Patients with oral cancer that has not spread to nearby lymph nodes have the option of undergoing surgery to remove lymph nodes in the neck upon initiation of treatment, or undergoing this surgery if cancer recurs in these lymph nodes.

Researchers recently conducted a clinical trial to evaluate the effects of the timing of surgery among patients with early oral cancer. The trial included nearly 600 patients, approximately half of whom were treated with surgery upon initiation of treatment, while the other half was treated with surgery if their cancer recurred.

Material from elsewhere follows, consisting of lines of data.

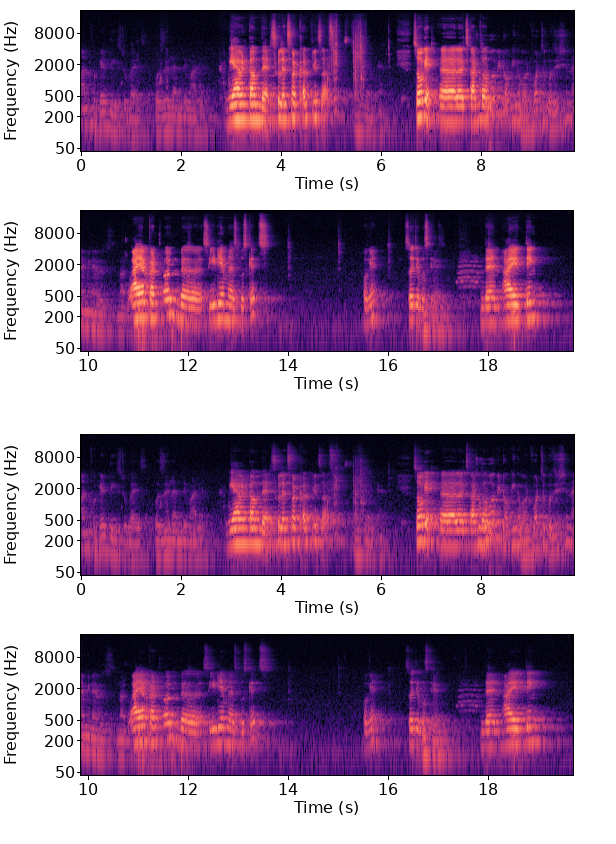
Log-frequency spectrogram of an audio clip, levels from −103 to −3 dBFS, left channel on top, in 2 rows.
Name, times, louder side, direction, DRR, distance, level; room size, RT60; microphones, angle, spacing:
voice 1, 0.0-2.5 5.4-6.0 7.9-11.5 16.7-17.1, right 2 dB, 55° right, 1.0 m, -46 dB
voice 2, 2.9-5.1 5.4-5.7 6.7-8.2 10.8-13.6 15.5-15.8 16.4-16.7 17.9-19.0, left 7 dB, 80° left, 0.3 m, -26 dB
11.5 x 8.3 x 3.2 m
head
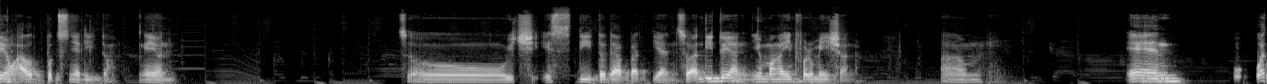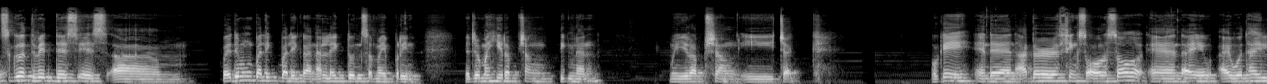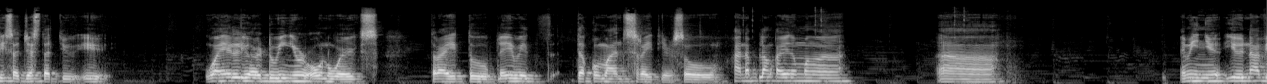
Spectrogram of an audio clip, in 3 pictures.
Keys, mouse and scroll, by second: 6.4-7.5 ctrl+drag, 22.5 click, 24.3 click, 32.7 click, 33.4 click, 33.8 click, 34.1 click, 34.8 click, 36.2 click, 36.3 click.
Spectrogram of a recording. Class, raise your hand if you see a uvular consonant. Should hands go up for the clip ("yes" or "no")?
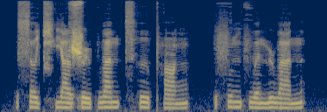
no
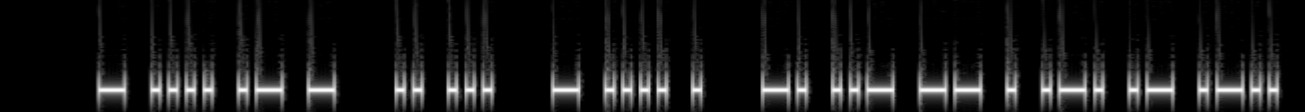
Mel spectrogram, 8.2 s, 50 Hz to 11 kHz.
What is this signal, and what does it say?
Morse code, heard as a keyed tone, about 22 wpm, 700 Hz. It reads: THAT IS THE NUMERAL
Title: Sentences from Top 1000 Words - Review Part 2 - 22wpm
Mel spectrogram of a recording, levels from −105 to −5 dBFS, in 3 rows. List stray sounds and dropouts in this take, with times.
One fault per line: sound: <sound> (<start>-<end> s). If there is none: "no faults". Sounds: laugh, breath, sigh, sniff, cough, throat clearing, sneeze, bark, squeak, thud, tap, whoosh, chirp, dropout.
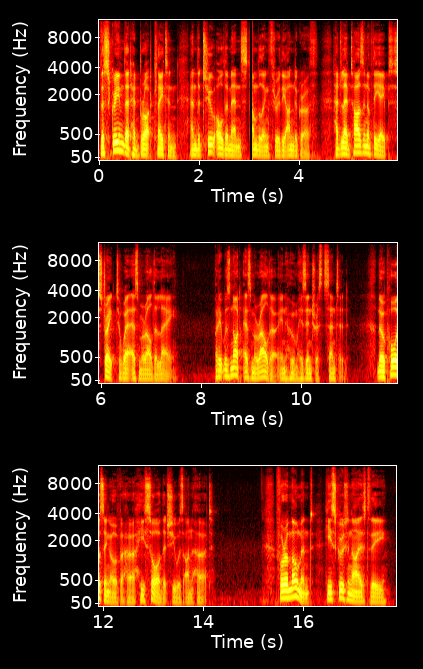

At 3 years, overall survival was 80% for those undergoing early surgery, compared to 67.5% for those undergoing surgery upon recurrence.
Patients who underwent early surgery also had a higher rate of cancer-free survival at 3 years (69.5%) compared to those who underwent surgery upon relapse (45.9%).
The researchers concluded that among patients with early oral cancer, surgery to remove lymph nodes in the neck earlier in treatment results in improved overall and cancer-free survival compared to having the surgery at the time of recurrence.

Reference: D’Cruz A, Vaish R, Kapre N, et al. Elective versus therapeutic neck dissection in node-negative oral cancer. New England Journal of Medicine. 2015. 373:521-529. DOI: 10.1056/NEJMoa1506007